Global commodity trader Trafigura has refinanced and extended revolving credit facilities (RCFs) worth US$5.5bn, and structured the deals as sustainability-linked loans for the very first time.

The loan structure comprises a new 365-day European multi-currency syndicated RCF worth US$1.85bn, with proceeds being used to refinance a maturing US$1.9bn facility and for general corporates purposes. The deal was “substantially oversubscribed”, having been initially launched at US$1.5bn.

In a separate facility, Trafigura exercised an option to extend its 2018 three-year European RCF for another 365 days, while also increasing the tranche to US$3.65bn.

The commodity trader notes in a statement that the facilities were “well received by the bank market, partly due to the company’s record performance in 2020”.

“We have successfully refinanced Trafigura’s one-year flagship credit facility despite high volatility and economic uncertainty throughout the syndication period,” says Christophe Salmon, group chief financial officer.

“The ERCF [European RCF] is a key pillar of Trafigura’s financial model, which is designed to give us sustained access to liquidity and capital, including during periods of extreme volatility in the global economy,” he adds.

Like other major commodity traders, Trafigura profited from the volatility in oil and commodity markets last year, with the company generating record gross profits of US$6.8bn in 2020 on the back of the performance of oil as well as minerals and metals – its two main trading divisions.

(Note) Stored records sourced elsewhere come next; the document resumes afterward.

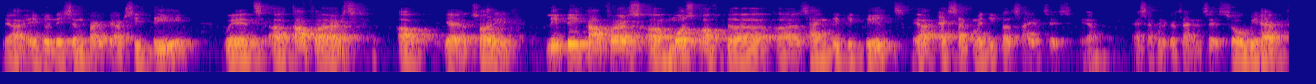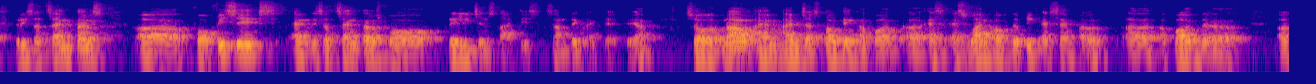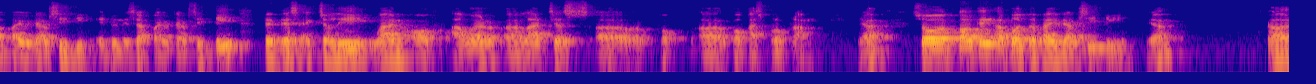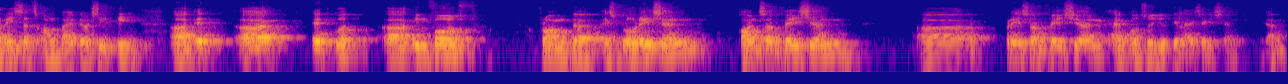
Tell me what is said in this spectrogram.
yeah, Indonesian biodiversity, which uh, covers, oh, yeah, sorry, LIPI covers uh, most of the scientific fields, yeah, except medical sciences, yeah, except medical sciences. So we have research centers uh, for physics and research centers for religion studies, something like that, yeah. So now I'm, I'm just talking about uh, as, as one of the big example uh, about the uh, biodiversity, Indonesia biodiversity, that is actually one of our uh, largest uh, fo focus program. Yeah. So talking about the biodiversity, yeah, research on biodiversity, it it could involve from the exploration, conservation, preservation and also utilization. Yeah.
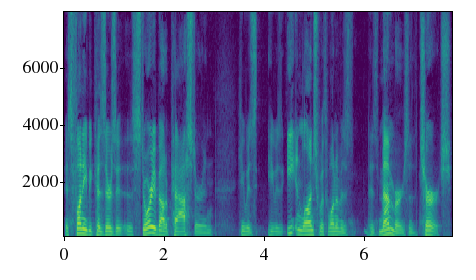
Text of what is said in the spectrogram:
It's funny because there's a, a, story about a pastor, and he was, he was eating lunch with one of his, his members of the church.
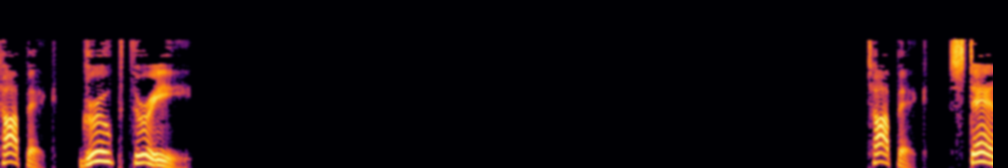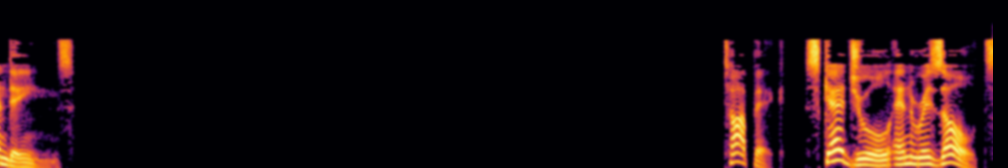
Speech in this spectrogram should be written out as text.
Topic. Group 3 Topic. Standings. Topic. Schedule and results.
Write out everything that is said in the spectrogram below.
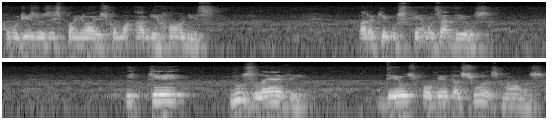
como diz os espanhóis, como aguijones, para que busquemos a Deus. E que nos leve Deus por meio das suas mãos,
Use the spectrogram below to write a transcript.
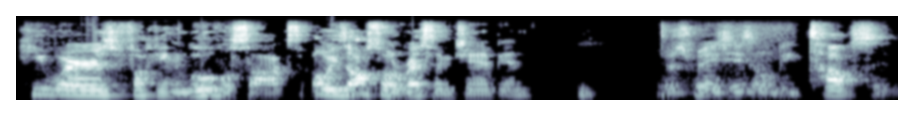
He wears fucking Louisville socks. Oh, he's also a wrestling champion. Which means he's gonna be tossing,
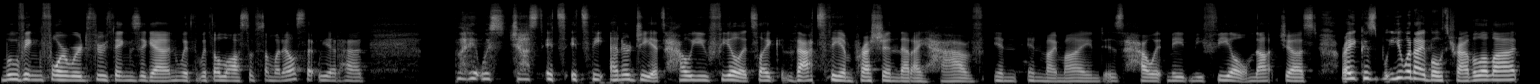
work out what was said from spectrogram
moving forward through things again with with the loss of someone else that we had had but it was just it's it's the energy it's how you feel it's like that's the impression that i have in in my mind is how it made me feel not just right because you and i both travel a lot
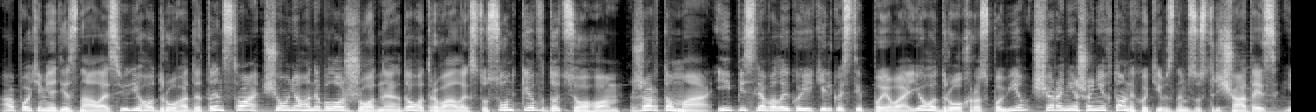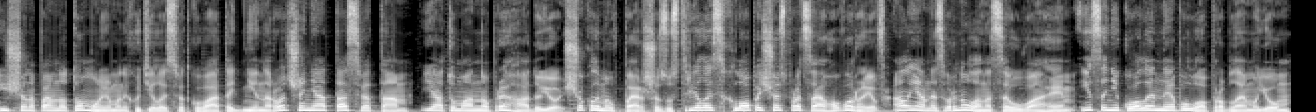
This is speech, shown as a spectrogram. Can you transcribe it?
А потім я дізналась від його друга дитинства, що у нього не було жодних довготривалих стосунків до цього. Жартома, і після великої кількості пива його друг розповів, що раніше ніхто не хотів з ним зустрічатись, і що напевно тому йому не хотілося святкувати дні народження та свята. Я туманно пригадую, що коли ми вперше зустрілись, хлопець щось про це говорив, але я не звернула на це уваги, і це ніколи не було проблемою.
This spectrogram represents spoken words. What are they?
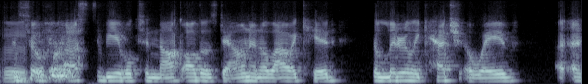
Mm-hmm. And so, for us to be able to knock all those down and allow a kid to literally catch a wave uh,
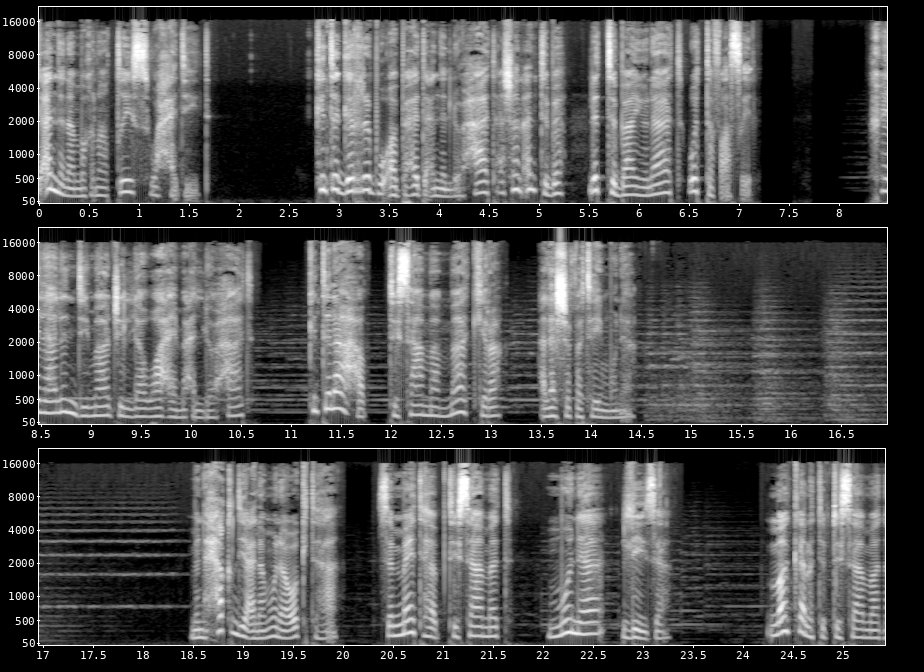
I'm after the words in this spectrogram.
كأننا مغناطيس وحديد. كنت أقرب وأبعد عن اللوحات عشان أنتبه للتباينات والتفاصيل. خلال اندماجي اللاواعي مع اللوحات كنت ألاحظ ابتسامة ماكرة على شفتي منى من حقدي على منى وقتها سميتها ابتسامة منى ليزا. ما كانت ابتسامة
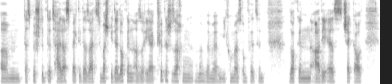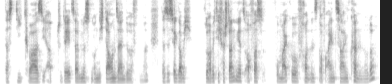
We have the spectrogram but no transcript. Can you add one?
ähm, dass bestimmte Teilaspekte der Seite, zum Beispiel der Login, also eher kritische Sachen, ne, wenn wir im E-Commerce-Umfeld sind, Login, ADS, Checkout, dass die quasi up-to-date sein müssen und nicht down sein dürfen. Ne? Das ist ja, glaube ich, so habe ich dich verstanden jetzt auch was, wo Micro-Frontends drauf einzahlen können, oder?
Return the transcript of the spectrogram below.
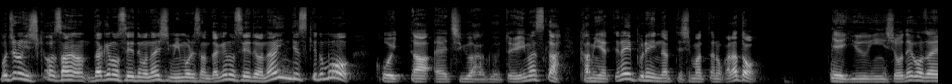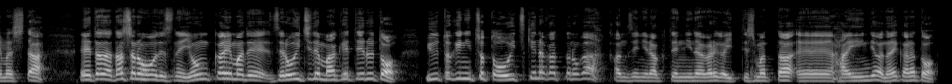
もちろん石川さんだけのせいでもないし三森さんだけのせいではないんですけどもこういったちぐはぐといいますか噛み合ってないプレーになってしまったのかなと。えいう印象でございました、えー、ただ打者の方ですね4回まで0-1で負けてるという時にちょっと追いつけなかったのが完全に楽天に流れがいってしまった、えー、敗因ではないかなと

Having published its first ever emissions reduction target in a responsibility report in January, which will see the commodity trader work to cut its own direct and indirect emissions by 30% in the next three years, the RCFs mark the first time Trafigura has inked a sustainability-linked loan structure.

Speaking to GTR about the facilities last month, Laurent Christophe, Trafigura group treasurer, said that the financing terms would be linked to three overarching key performance indicators (KPIs) of the company’s operations: a reduction of greenhouse gas emissions; growth of the renewable energy portfolio; and bringing sourcing of metals in line with those outlined by ISO 20400 – an international standard for sustainable procurement.

Trafigura will either gain discounted rates if it meets its KPIs, or face penalties if it fails to keep pace. A third-party firm – ERM CVS – will be tasked with assessing whether the trader is hitting its goals.

A total of 35 financial institutions joined the 365-day European RCF, with the Bank of China, ING, Société Générale and UniCredit acting as active mandated lead arrangers (MLAs) and bookrunners. Rabobank served as passive MLA and bookrunner, meanwhile Natixis and UniCredit acted as sustainability coordinators.